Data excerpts
◆ ◆ ◆

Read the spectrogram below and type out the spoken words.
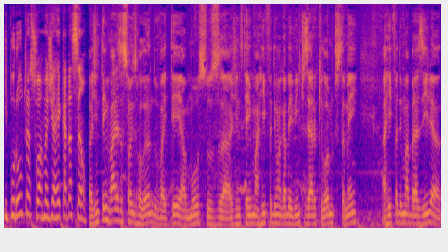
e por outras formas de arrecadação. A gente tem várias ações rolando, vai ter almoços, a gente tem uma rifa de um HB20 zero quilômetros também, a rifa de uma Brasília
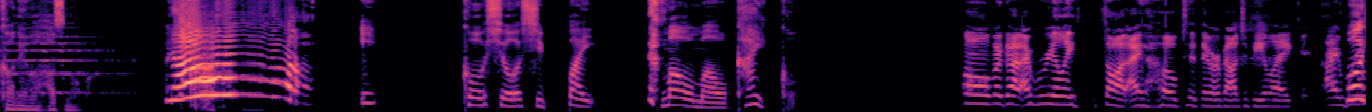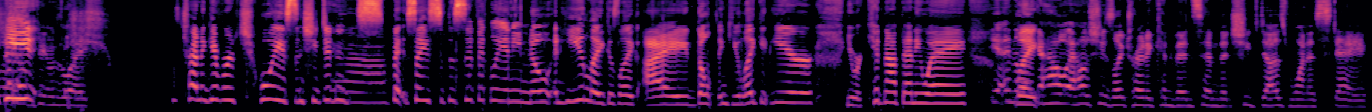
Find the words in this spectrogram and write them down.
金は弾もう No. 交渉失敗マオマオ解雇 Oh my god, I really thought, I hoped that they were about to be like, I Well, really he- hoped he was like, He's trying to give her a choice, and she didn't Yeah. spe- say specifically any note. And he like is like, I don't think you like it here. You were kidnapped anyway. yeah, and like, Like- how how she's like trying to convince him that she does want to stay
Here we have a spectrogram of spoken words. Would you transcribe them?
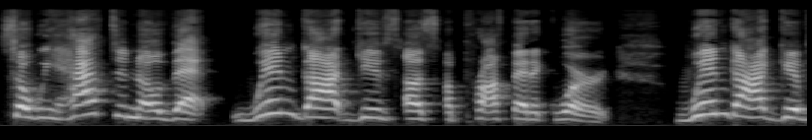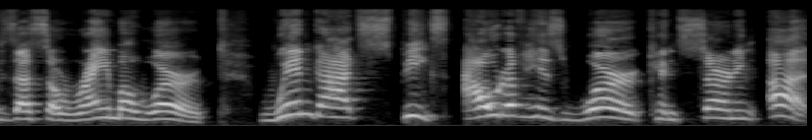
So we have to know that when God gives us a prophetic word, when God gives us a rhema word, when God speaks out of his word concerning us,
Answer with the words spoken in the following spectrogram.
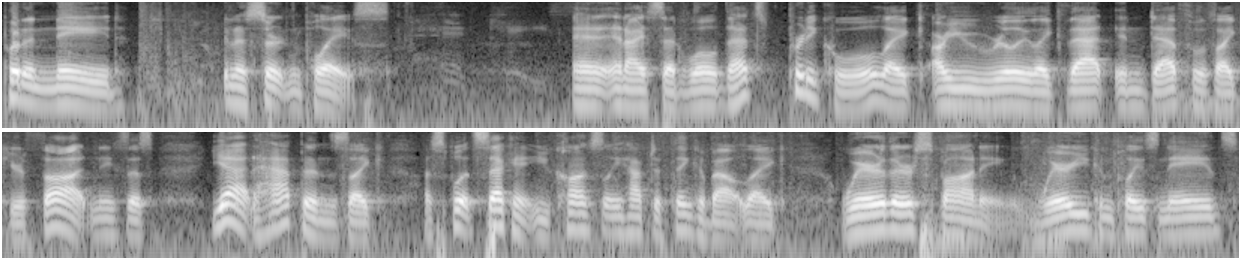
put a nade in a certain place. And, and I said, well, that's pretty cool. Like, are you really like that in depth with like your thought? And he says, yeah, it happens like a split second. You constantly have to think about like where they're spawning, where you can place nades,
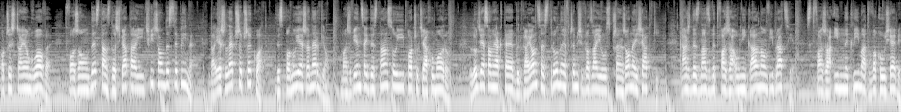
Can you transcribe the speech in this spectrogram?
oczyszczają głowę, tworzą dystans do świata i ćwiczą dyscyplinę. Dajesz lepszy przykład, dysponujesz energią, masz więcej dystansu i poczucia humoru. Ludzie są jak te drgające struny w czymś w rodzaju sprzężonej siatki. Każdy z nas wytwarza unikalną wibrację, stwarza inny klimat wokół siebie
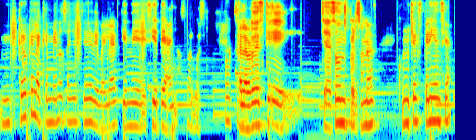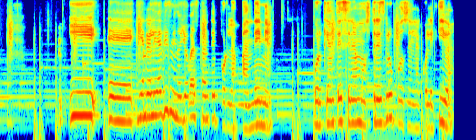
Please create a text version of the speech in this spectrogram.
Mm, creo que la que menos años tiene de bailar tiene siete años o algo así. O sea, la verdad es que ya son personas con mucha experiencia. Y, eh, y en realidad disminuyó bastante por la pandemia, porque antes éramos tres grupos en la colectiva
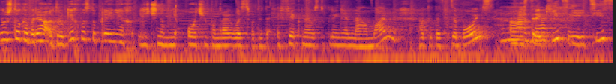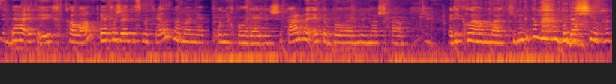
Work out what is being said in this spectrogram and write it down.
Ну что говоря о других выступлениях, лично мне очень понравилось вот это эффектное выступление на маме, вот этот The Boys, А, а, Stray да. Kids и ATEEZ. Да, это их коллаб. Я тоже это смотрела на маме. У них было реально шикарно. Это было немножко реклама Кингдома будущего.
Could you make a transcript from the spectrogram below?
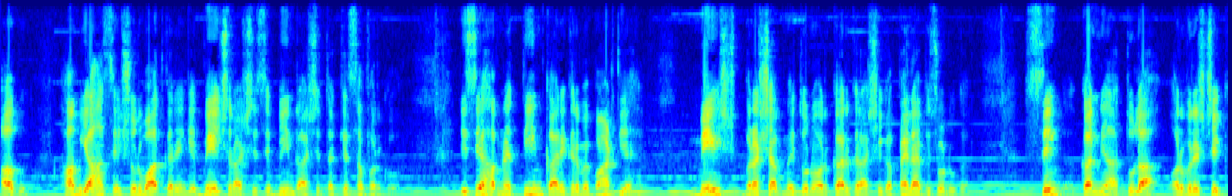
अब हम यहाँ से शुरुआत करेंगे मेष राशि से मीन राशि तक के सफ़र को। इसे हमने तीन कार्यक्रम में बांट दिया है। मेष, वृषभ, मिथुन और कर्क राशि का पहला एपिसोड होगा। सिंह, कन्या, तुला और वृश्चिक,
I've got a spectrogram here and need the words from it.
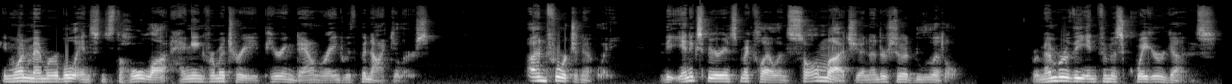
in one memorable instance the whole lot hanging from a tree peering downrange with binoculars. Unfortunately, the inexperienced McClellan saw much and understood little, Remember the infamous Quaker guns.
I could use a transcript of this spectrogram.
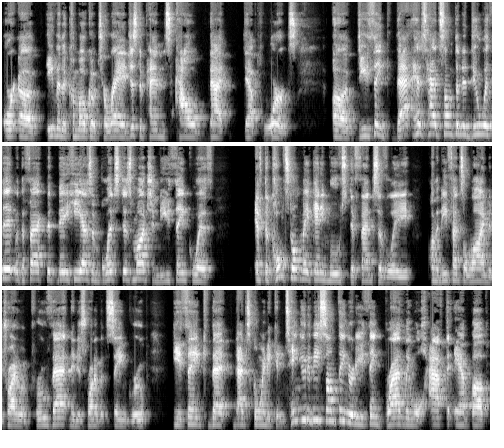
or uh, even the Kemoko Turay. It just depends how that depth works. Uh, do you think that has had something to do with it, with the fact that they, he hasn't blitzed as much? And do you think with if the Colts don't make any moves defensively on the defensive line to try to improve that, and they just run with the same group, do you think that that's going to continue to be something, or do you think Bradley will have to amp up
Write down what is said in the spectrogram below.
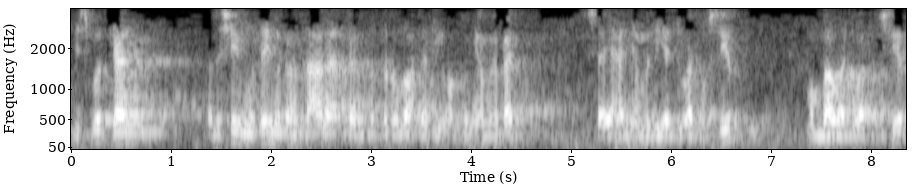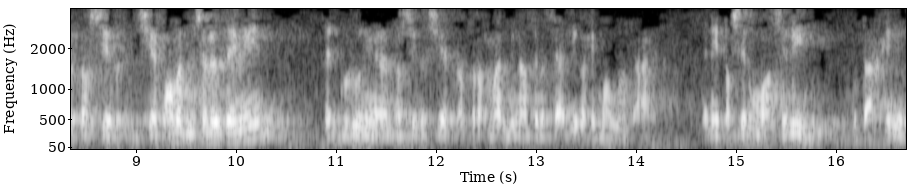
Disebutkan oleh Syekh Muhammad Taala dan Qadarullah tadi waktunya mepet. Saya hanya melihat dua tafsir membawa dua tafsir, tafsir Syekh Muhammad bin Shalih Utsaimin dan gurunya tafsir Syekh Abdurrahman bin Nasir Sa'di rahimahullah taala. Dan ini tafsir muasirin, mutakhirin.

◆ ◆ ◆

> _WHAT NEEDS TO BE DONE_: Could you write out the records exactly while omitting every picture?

> _WORKED SOLUTION_:
Read the spectrogram below and type out the spoken words.
e por outras formas de arrecadação. A gente tem várias ações rolando, vai ter almoços, a gente tem uma rifa de um HB20 zero quilômetros também, a rifa de uma Brasília
Find the words in this spectrogram and write them down.
金は弾もう No. 交渉失敗マオマオ解雇 Oh my god, I really thought, I hoped that they were about to be like, I Well, really he- hoped he was like, He's trying to give her a choice, and she didn't Yeah. spe- say specifically any note. And he like is like, I don't think you like it here. You were kidnapped anyway. yeah, and like, Like- how how she's like trying to convince him that she does want to stay
Here we have a spectrogram of spoken words. Would you transcribe them?
So we have to know that when God gives us a prophetic word, when God gives us a rhema word, when God speaks out of his word concerning us,
Answer with the words spoken in the following spectrogram.
put a nade in a certain place. And, and I said, well, that's pretty cool. Like, are you really like that in depth with like your thought? And he says, yeah, it happens like a split second. You constantly have to think about like where they're spawning, where you can place nades,
Can you transcribe the speech in this spectrogram?
oczyszczają głowę, tworzą dystans do świata i ćwiczą dyscyplinę. Dajesz lepszy przykład, dysponujesz energią, masz więcej dystansu i poczucia humoru. Ludzie są jak te drgające struny w czymś w rodzaju sprzężonej siatki. Każdy z nas wytwarza unikalną wibrację, stwarza inny klimat wokół siebie
Please create a text version of the speech in this spectrogram.
Mm, creo que la que menos años tiene de bailar tiene siete años o algo así. O sea, la verdad es que ya son personas con mucha experiencia. Y, eh, y en realidad disminuyó bastante por la pandemia, porque antes éramos tres grupos en la colectiva
Work out what is being said in this spectrogram and write it down.
Ну что говоря о других выступлениях, лично мне очень понравилось вот это эффектное выступление на маме, вот этот The Boys, А, а, Stray да. Kids и ATEEZ. Да, это их коллаб. Я тоже это смотрела на маме. У них было реально шикарно. Это было немножко реклама Кингдома будущего.
Could you make a transcript from the spectrogram below?
अब हम यहाँ से शुरुआत करेंगे मेष राशि से मीन राशि तक के सफ़र को। इसे हमने तीन कार्यक्रम में बांट दिया है। मेष, वृषभ, मिथुन और कर्क राशि का पहला एपिसोड होगा। सिंह, कन्या, तुला और वृश्चिक,
I've got a spectrogram here and need the words from it.
in one memorable instance the whole lot hanging from a tree peering downrange with binoculars. Unfortunately, the inexperienced McClellan saw much and understood little, Remember the infamous Quaker guns.
I could use a transcript of this spectrogram.
or uh, even the Kemoko Turay. It just depends how that depth works. Uh, do you think that has had something to do with it, with the fact that they, he hasn't blitzed as much? And do you think with if the Colts don't make any moves defensively on the defensive line to try to improve that, and they just run with the same group, do you think that that's going to continue to be something, or do you think Bradley will have to amp up
Write down what is said in the spectrogram below.
Disebutkan oleh Syekh Muhammad Taala dan Qadarullah tadi waktunya mepet. Saya hanya melihat dua tafsir membawa dua tafsir, tafsir Syekh Muhammad bin Shalih Utsaimin dan gurunya tafsir Syekh Abdurrahman bin Nasir Sa'di rahimahullah taala. Dan ini tafsir muasirin, mutakhirin.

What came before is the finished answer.